How will the 31% budget cuts to the EPA affect our country’s drinking water?
An order of review of the “Clean Water Rule” will likely cut protections for smaller streams and wetlands.
According to Scientific American, “Wetlands do an excellent job of filtering out pollutants. As an example, bacteria in wetlands remove nutrients like nitrates from agricultural fertilizer run off, which prevents the contamination from living down stream.” Thus, affecting larger bodies of water, which are reservoirs for much of our water supplies .
Cuts to the National Forest Service can put our watersheds at risk. Forested areas are crucial to infiltration of ground water. Much of our nation’s water supply is from well water, dependent on natural filtering. Runoff caused by development and deforestation would directly affect water quality from increased pollutants entering larger bodies of water.
The Clean Water Act protects major water bodies like large streams, rivers, bays and other coastal waters, along with streams and wetlands that flow into them from being destroyed or polluted—or, at least, not polluted without federal oversight. It covers a large range of pollutants, including sewage, garbage, biological and radioactive materials, and industrial and agricultural waste.
States need the EPA as backup to costs of programs that study, monitor, and write policies that protect our nation’s water supplies. The Federal government, with the clean water act of the 1970s and its amendments, need to remain in tact for the health and welfare of our nation.
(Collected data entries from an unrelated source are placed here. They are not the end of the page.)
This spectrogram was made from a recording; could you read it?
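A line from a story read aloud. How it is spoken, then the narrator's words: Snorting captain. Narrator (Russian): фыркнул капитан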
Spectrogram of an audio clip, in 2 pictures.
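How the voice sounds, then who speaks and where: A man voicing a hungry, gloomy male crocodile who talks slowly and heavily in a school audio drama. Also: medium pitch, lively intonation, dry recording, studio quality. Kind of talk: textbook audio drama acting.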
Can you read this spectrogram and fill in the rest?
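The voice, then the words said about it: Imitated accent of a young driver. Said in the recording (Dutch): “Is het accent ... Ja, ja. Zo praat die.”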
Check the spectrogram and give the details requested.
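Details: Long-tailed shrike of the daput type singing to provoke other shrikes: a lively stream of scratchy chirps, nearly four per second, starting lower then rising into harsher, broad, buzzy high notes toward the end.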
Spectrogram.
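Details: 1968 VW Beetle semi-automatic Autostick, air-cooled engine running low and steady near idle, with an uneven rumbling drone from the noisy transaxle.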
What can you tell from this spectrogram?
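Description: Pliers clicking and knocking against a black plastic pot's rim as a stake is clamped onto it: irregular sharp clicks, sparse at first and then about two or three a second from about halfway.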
The theme of ARCSA’s 12th annual conference, set for December in Las Vegas, NV, will highlight reinventing water supplies.
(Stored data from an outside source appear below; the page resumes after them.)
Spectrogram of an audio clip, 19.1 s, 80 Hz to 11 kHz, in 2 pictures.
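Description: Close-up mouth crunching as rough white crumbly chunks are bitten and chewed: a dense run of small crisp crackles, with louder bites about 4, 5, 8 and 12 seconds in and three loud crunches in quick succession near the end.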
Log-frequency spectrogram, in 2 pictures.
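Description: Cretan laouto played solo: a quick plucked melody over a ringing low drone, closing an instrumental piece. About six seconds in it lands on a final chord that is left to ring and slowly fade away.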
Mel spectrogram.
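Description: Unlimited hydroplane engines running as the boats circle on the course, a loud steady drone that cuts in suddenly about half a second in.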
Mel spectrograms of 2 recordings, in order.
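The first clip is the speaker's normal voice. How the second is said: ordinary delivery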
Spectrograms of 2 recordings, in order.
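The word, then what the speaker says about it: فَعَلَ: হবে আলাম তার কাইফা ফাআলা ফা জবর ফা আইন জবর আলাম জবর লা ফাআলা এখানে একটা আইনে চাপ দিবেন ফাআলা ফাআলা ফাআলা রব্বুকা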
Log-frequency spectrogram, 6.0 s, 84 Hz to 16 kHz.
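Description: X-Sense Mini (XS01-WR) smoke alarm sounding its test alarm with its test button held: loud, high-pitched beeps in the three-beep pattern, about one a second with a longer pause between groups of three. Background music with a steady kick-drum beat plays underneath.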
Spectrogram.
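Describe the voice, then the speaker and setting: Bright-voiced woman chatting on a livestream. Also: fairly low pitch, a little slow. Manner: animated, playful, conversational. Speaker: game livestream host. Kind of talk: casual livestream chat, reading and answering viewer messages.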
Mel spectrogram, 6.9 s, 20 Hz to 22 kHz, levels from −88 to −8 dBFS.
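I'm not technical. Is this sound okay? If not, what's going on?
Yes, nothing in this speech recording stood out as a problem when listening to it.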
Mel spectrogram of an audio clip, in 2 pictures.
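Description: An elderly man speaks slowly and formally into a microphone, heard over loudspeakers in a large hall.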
The Mission of the American Rainwater Catchment Systems Association is to promote sustainable rainwater harvesting practices to help solve potable, non-potable, stormwater and energy challenges throughout the world.
The conference and expo will be filled with learning and buying opportunities and will be held at the convention center in conjunction with conferences for the Irrigation and Groundwater Associations.
Visit the ARCSA conference registration page for more information.
RainBank’s leader, Ken Blair, is an accredited ARCSA Professional, Inspector Specialist, Designer / Installer and Life Member, a Pacific Coastal Regional ARCSA representative and advisor to its education committee. Ken is tapped by architects, engineers, government agencies and related professional associations to provide lectures or participate on expert panels to discuss Rainwater Collection Systems design and builds.
RainBank is also the Northwest region distributor for Contain Water Tanks, which are backed with an unmatched 20-year warranty.
Can Rainwater Collection Protect Water Supplies?
As mentioned in Ken Blair’s previous article, rainwater collection for residential and commercial construction helps protect our water supplies by using rainwater for irrigation, toilet facility, and other uses.
For example, the city of Federal Way, WA uses a rainwater collection system for its school maintenance facility. It collects rainwater for washing its school bus fleet, and during the summer, the collected water is used for irrigation.
In Harvesting Nature’s Supply, ARCSA (American Rainwater Catchment Systems Association) board member, Neal Shapiro writes about a city library using rainwater collection for toilet flushing, Santa Monica’s first municipal building to implement rooftop rainwater harvesting for indoor use.
Shapiro, watershed management program coordinator for the Office of Sustainability and the Environment for the city of Santa Monica, CA, goes on to document the library’s rainwater harvesting system, showing how rainwater can be collected on site for non-potable use in a commercial setting. This approach promotes the use of “local water resources and local self-sufficiency; reduces dependence on imported potable water, which benefits distant watersheds by keeping more water there; and reduces negative impacts from stormwater, which carries numerous pollutants to Santa Monica Bay”.
To read the full article, published on eStormwater.com, please click here.